-- WHAT THIS TASK INVOLVES --
Write out, please, each line from the one containing "Text of speech in following spectrogram" to the final line of the data, both included, exactly and without pictures.

-- LISTED ENTRIES --
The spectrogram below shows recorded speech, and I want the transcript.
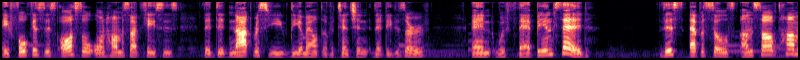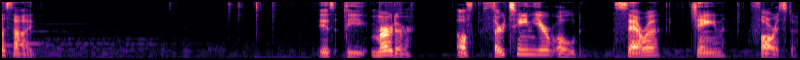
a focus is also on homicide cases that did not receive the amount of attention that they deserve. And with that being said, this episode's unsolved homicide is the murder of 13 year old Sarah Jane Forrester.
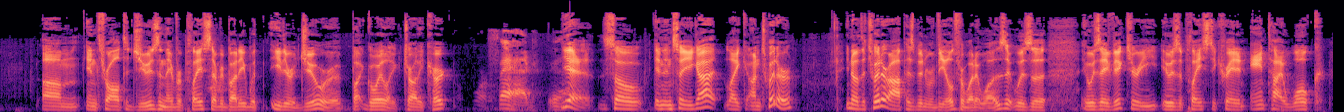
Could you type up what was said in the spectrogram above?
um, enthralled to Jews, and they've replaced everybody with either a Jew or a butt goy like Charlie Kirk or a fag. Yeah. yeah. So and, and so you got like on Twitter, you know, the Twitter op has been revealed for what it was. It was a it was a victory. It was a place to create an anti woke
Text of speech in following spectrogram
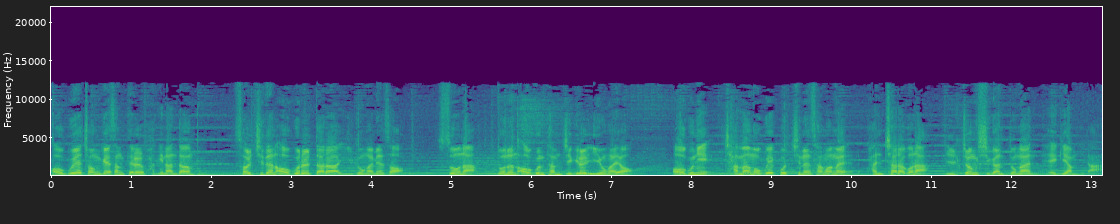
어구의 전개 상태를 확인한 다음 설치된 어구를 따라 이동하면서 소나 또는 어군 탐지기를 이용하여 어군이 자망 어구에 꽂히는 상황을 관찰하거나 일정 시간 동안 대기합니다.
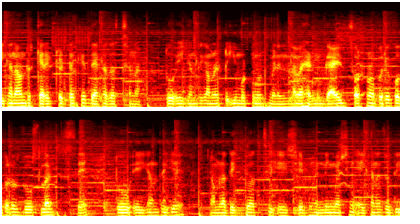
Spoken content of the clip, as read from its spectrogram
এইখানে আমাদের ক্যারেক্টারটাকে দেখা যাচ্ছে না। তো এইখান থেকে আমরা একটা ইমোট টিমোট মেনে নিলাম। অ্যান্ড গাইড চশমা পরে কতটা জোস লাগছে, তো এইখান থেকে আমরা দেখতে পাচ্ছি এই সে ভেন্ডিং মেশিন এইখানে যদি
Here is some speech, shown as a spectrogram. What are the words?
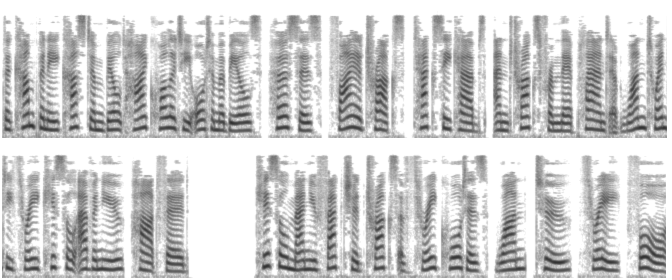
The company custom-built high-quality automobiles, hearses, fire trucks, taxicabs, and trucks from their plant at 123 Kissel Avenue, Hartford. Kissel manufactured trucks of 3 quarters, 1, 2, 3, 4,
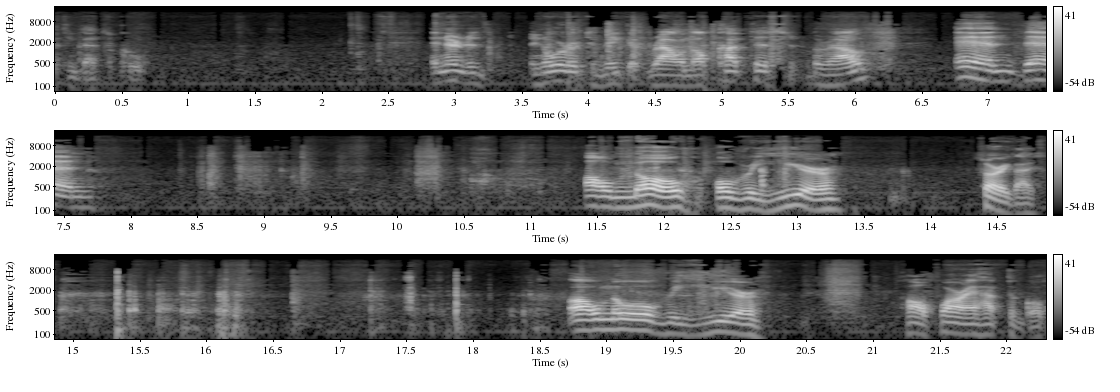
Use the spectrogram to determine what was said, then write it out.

-- WRITTEN SOLUTION --
Text of speech in following spectrogram
어구의 전개 상태를 확인한 다음 설치된 어구를 따라 이동하면서 소나 또는 어군 탐지기를 이용하여 어군이 자망 어구에 꽂히는 상황을 관찰하거나 일정 시간 동안 대기합니다.
Spoken content of the clip, as read from its spectrogram
এইখানে আমাদের ক্যারেক্টারটাকে দেখা যাচ্ছে না। তো এইখান থেকে আমরা একটা ইমোট টিমোট মেনে নিলাম। অ্যান্ড গাইড চশমা পরে কতটা জোস লাগছে, তো এইখান থেকে আমরা দেখতে পাচ্ছি এই সে ভেন্ডিং মেশিন এইখানে যদি
Here is some speech, shown as a spectrogram. What are the words?
The company custom-built high-quality automobiles, hearses, fire trucks, taxicabs, and trucks from their plant at 123 Kissel Avenue, Hartford. Kissel manufactured trucks of 3 quarters, 1, 2, 3, 4,
Use the spectrogram to determine what was said, then write it out.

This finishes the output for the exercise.